Physics remains the real worry, although the better situation in Biology means recruiting science teachers in 2019 may be no more of a challenge overall than it was this year. After a good year this year, mathematics teachers may be harder to find in 2019, whereas recruiting teachers of English in 2019 might be an easier proposition than it was in 2018.

However, we won’t be able to assess the full position until the ITT Census in late November when the Teach First numbers are added to the totals and it is revealed how many of those that were placed through UCAS actually made it on to courses.

 

 

 

 

Teacher Preparation data – Part 1

The final UCAS figures for numbers on graduate teacher starting preparation courses this autumn were published earlier today. These figures exclude Teach First, but cover almost all other graduate courses. The final outcome figures of those that actually turned up, and were still there after the first couple of weeks, will be published in late November when the DfE’s ITT census appears. However, these figures from UCAS can provide a good approximation of that outcome.

This year has been an unusual recruitment round, as there has been a late surge in applications and acceptances. Such a late surge is normally only seen when the economy is in recession and jobs for graduates are scare. As that isn’t the case this year, there must be another reason for the upturn in interest in teaching. However, whatever the reason, the interest is to be welcomed.

By mid-September this year, UCAS had received applications from 41,020 applicants domiciled in England compared with 41,690 at the same point last year: a credible outcome for what might have been a disastrous year had early trends not been overturned. However, the only regions with more applicants this year were the North West and the West Midlands, both not key areas of teacher shortages. The most worrying trend is the continued downward rate in applications from the 23-29 age group. Applications from young new graduates held steady, while those from old applicants continued to increase. Whether older applicants will continue to apply, if Lucy Kellaway’s BBC radio series next week about her experiences of the profession gains wide traction, only time will tell.
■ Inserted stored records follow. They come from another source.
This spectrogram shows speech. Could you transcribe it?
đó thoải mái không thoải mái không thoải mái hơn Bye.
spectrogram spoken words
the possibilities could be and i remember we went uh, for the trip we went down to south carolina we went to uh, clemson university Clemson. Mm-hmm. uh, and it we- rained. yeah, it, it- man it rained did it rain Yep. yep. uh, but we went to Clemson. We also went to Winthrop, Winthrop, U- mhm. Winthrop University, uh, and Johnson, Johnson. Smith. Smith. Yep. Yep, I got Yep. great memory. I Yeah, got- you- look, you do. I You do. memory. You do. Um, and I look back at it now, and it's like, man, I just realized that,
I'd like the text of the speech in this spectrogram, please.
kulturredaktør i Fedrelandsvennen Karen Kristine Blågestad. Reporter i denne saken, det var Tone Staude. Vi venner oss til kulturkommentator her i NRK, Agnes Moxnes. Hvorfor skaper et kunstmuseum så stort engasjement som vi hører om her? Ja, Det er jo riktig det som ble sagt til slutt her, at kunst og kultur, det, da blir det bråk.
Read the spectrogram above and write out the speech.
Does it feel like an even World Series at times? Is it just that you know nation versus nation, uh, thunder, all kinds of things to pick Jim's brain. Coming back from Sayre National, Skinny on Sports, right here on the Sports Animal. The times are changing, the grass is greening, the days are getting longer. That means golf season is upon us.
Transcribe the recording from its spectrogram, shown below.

The total number of men applying in England fell to just over 13,000 this year, from almost 13,700 last year while more women applied, but not in large enough numbers to offset the decline in male applicants.

Applications, and candidates may make several applications, were down for all types of course catering for primary teacher preparation. However, higher education and SCITTs saw more applications that last year for secondary teacher preparation courses. There were fewer applications for secondary School Direct courses, with only 4,970 applications for the ‘Salaried’ route compared with 6,170 in 2017. As far as secondary schools are concerned, there might need to be a review of training, especially when taken into consideration with the data on SKE courses contained in today’s DfE publication on the teacher workforce. https://www.gov.uk/government/statistics/teachers-analysis-compendium-4
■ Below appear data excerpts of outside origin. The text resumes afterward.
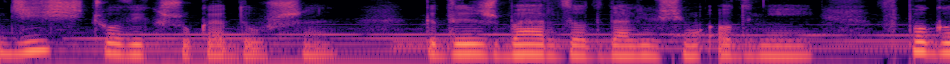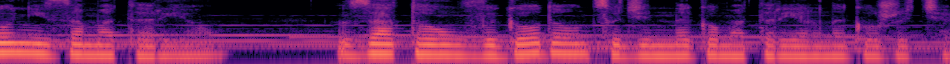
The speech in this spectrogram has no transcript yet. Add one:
Dziś człowiek szuka duszy, gdyż bardzo oddalił się od niej w pogoni za materią, za tą wygodą codziennego materialnego życia.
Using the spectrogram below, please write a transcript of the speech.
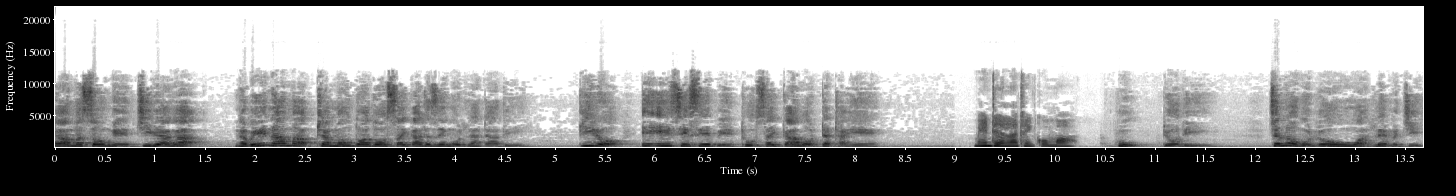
ကားမဆုံးခင်ကြည်ပြကငဘေးနားမှဖြတ်မောင်းသွားသောစိုက်ကားတစ်စင်းကိုလှမ်းထားသည်ပြီးတော့အေးအေးဆေးဆေးပင်ထိုစိုက်ကားပေါ်တက်ထိုင်ရင်မင်းတန်လက်ထိတ်ကိုမဟုပြောသည်ကျွန်တော်ကိုလုံးဝလှဲ့မကြည့်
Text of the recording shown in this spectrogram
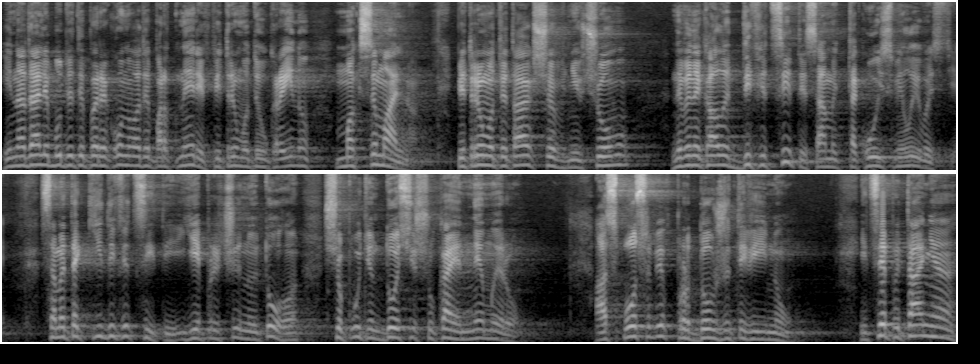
і надалі будете переконувати партнерів підтримувати Україну максимально, підтримувати так, щоб ні в чому не виникали дефіцити саме такої сміливості. Саме такі дефіцити є причиною того, що Путін досі шукає не миру, а способів продовжити війну. І це питання,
School Direct ‘Salaried’ numbers ‘Placed’ have dropped in the secondary sector from 990 in September 2016, to just 560 this year, with similar numbers ‘conditionally placed’ in both years. By this time, one wonders why there are any remaining ‘conditionally placed’ applicants. Higher Education is again taking its places as the main route for preparing secondary school teachers, even if SCITT courses are counted with the other school-based routes. In the primary sector, there has been an increase in numbers ‘Placed’ on School Direct ‘Salaried’ courses, but fewer trainees were ‘Placed’ in higher education courses than last year, although the final outcome will depend upon what happens to the slightly higher number of ‘conditionally placed’ applicants this year.

The DfE has announced the bursary rates for trainees starting courses in 2019. Still no bursary for business studies trainees, and a shocking waste of money with bursaries for history trainees. Either, pay a salary or waive fees for all trainees or have a genuine policy of dealing with shortage subjects, not this charade where bursaries have little relation to real teacher supply issues.